Shifting Business to Net Zero
Global emissions of carbon dioxide need to fall to net zero by 2050. Get a new perspective on the climate crisis and learn how you can use transition engineering to make sustainable business decisions for your organisation or community.
Developed by Adjunct Professor Susan Krumdieck.
Designed for professionals looking to understand the challenges and opportunities involved in reducing the carbon footprint for their organisation or community, this course provides a range of tools for transitioning to net zero. It's particularly valuable if you work in an operations, engineering, or management environment.
Using the Transition Innovation, Management, and Engineering (InTIME©) approach, Professor Susan Krumdieck explores a quantitative understanding of climate and resource challenges. She helps you examine the role of energy in your current systems and shows how you can use energy to secure a sustainable future for your organisation and community.
This course provides practical insights and explores possible limitations for transitioning to renewable energy. It also identifies the principles you need to make sure a transition to sustainable energy is economically viable. It will give you a unique perspective on Energy Transition projects.
Please note: UC Online has a minimum enrolment threshold that must be met to enable opportunities for interaction, discussion, and feedback. If the minimum number of enrolments required for a course is not met, enrolled students will be given the option to defer their enrolment to the next course date, or receive a refund.
There are no prerequisites for this course. It's ideal for anyone interested in understanding the challenges and opportunities involved in reducing the carbon footprint of their organisation or community.
We recommend a laptop or desktop computer and a reliable internet connection. For most courses you'll need to download and populate assignments. These are usually available in Microsoft Word.

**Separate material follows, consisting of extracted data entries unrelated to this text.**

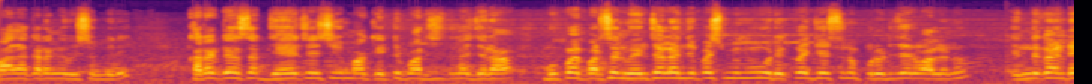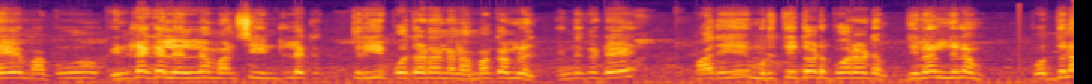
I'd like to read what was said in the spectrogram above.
బాధాకరంగా విషయం ఇది. కరెక్ట్గా సార్ దయచేసి మాకు ఎట్టి పరిస్థితుల్లో జర ముప్పై పర్సెంట్ పెంచాలని చెప్పేసి మేము రిక్వెస్ట్ చేస్తున్నాం ప్రొడ్యూసర్ వాళ్ళను. ఎందుకంటే మాకు ఇంట్లోకి వెళ్ళిన మనిషి ఇంట్లోకి తిరిగి పోతాడన్న నమ్మకం లేదు. ఎందుకంటే మాది మృత్యుతోటి పోరాటం. దినం దినం పొద్దున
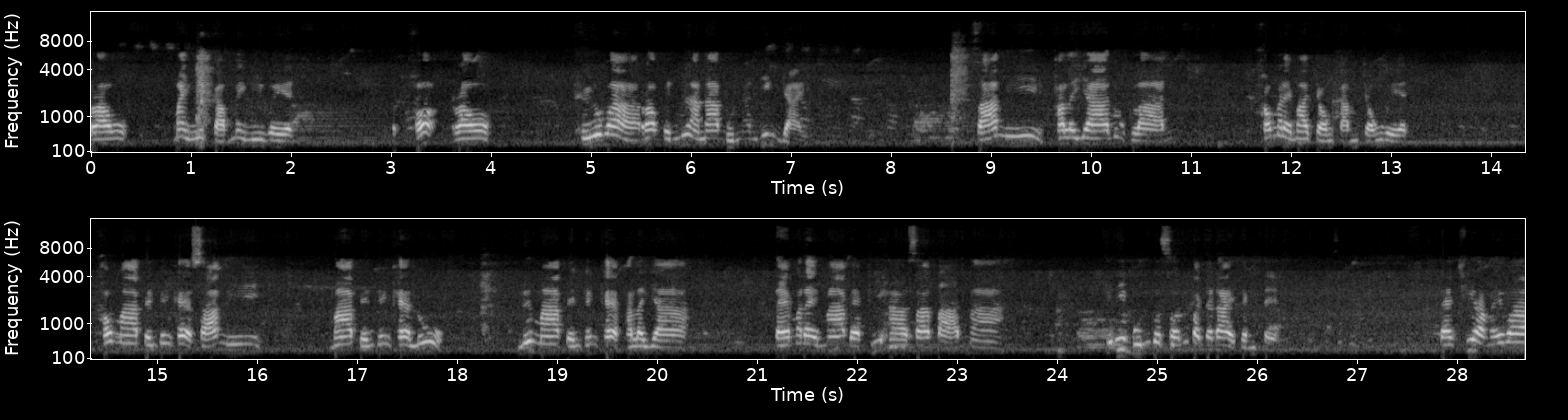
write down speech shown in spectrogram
เราไม่มีกรรมไม่มีเวรเพราะเราถือว่าเราเป็นเนื้อนาบุญอันยิ่งใหญ่ สามีภรรยาลูกหลาน เขาไม่ได้มาจองกรรมจองเวร เขามาเป็นเพียงแค่สามี มาเป็นเพียงแค่ลูก หรือมาเป็นเพียงแค่ภรรยา แต่ไม่ได้มาแบบที่หาซาตานมา ทีนี้บุญกุศลก็จะได้เต็มๆแต่เชื่อไหมว่า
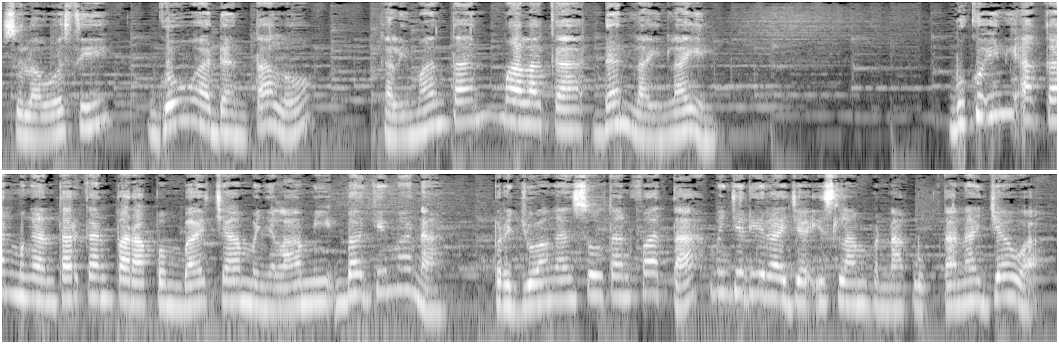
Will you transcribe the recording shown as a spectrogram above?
Sulawesi, Goa dan Talo, Kalimantan, Malaka, dan lain-lain. Buku ini akan mengantarkan para pembaca menyelami bagaimana perjuangan Sultan Fatah menjadi Raja Islam penakluk Tanah Jawa,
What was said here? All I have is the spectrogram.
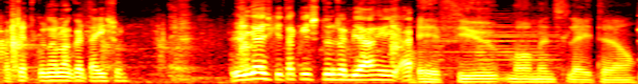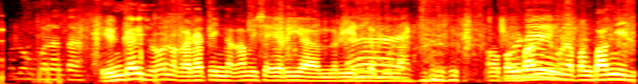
Pachat ko na lang kay Tyson. Yun guys, kita kiss dun sa biyahe. Ah, A few moments later. Tulong pala ta. Ayun guys, oh, nakarating na kami sa area. Merienda muna. oh, pangbangin muna, pangbangin.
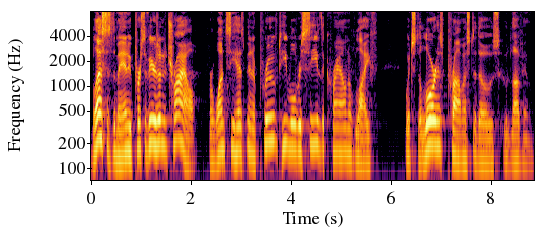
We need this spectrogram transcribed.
Blessed is the man who perseveres under trial, for once he has been approved, he will receive the crown of life, which the Lord has promised to those who love him.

Transition Engineering, Building a Sustainable Future by Professor Susan Krumdieck, CRC Press, 2019.
Course fees must be paid before learning can begin, either via online credit-card payment, or by contacting email@example.com to request an invoice. Please note: fixed invoice payment dates apply, so we recommend getting in touch with us as soon as possible to request an invoice, as this option is subject to availability.
Our courses are flexible, enabling you to plan your study around your other commitments. You can choose to study when it suits you during the learning period (29 January – 1 April, with a one-week study break from 26 February - 3 March), followed by a 2-week review period for feedback and grading (2 – 15 April).
We recommend completing around 6 hours of study a week during the learning period (excluding the study break) – you can view the course overview here for more details on assessment timings.
Module 1: Changing the ending
Identify the role of energy in reducing global emissions. Learn the difference between being 'more sustainable' and 'downshifting what's unsustainable'.
Module 2: The economics of transition
Is it worth it? In this module you’ll learn about Energy Return on Investment (EROI) and how you can use it to compare various energy sources. You’ll also become familiar with transition economics and how it differs from traditional economics.
Module 3: Wicked problems
Identify and define what wicked problems are when it comes to energy efficiency. Learn how these problems arise due to incomplete, contradictory, or changing requirements, and be empowered to work through the problems.
Module 4: Putting it into practice
Using the InTIME© methodology, put what you’ve learnt into practice in a hands-on project and see how the process can lead to innovation and new opportunities.
- Module 1 = 20% (module and quiz 10% + forum submission 10%)
- Module 2 = 20% (module and quiz 10% + forum submission 10%)
- Module 3 = 20% (module and quiz 10% + forum submission 10%)
- Module 4 = 40% (module and quiz 10% + forum submission 30%)
Upon successful completion of the course you will be issued a digital badge to recognise your learning achievements. This can take up to 2 months to be delivered after the marking and feedback period.
Adjunct Professor | University of Canterbury
Susan Krumdieck is also co-leader of the Global Association for Transition Engineering and Director of the Advanced Energy and Material Systems Lab.
She's interested in the new methods and tools needed to change existing systems and rapidly shift away from fossil fuels.
After researching every type of renewable and alternative energy technology, as well as sustainable energy systems, Professor Krumdieck has developed the Interdisciplinary Transition Management Engineering (InTIME©) Methodology.
She leads an international group in this emerging field where she encourages social responsibility and sound science for delivering projects that reduce exposure to fossil fuel supply and the risks of climate change.
She's worked on the energy transition of buildings, cities, transport, and freight. She's also worked on sustainable development with rural and remote communities.
Qualifications and Memberships
- Bachelor of Science in Mechanical Engineering – Arizona State University
- Master of Science – Arizona State University
- Doctor of Philosophy – University of Colorado
- Royal Society of New Zealand (RSNZ) (Professional Organisation): Member (MRSNZ)
Please note: our instructors develop and present video content within their courses, but are not always the course facilitator. The course facilitator will engage with learners in the course forums, answer queries and mark assignments.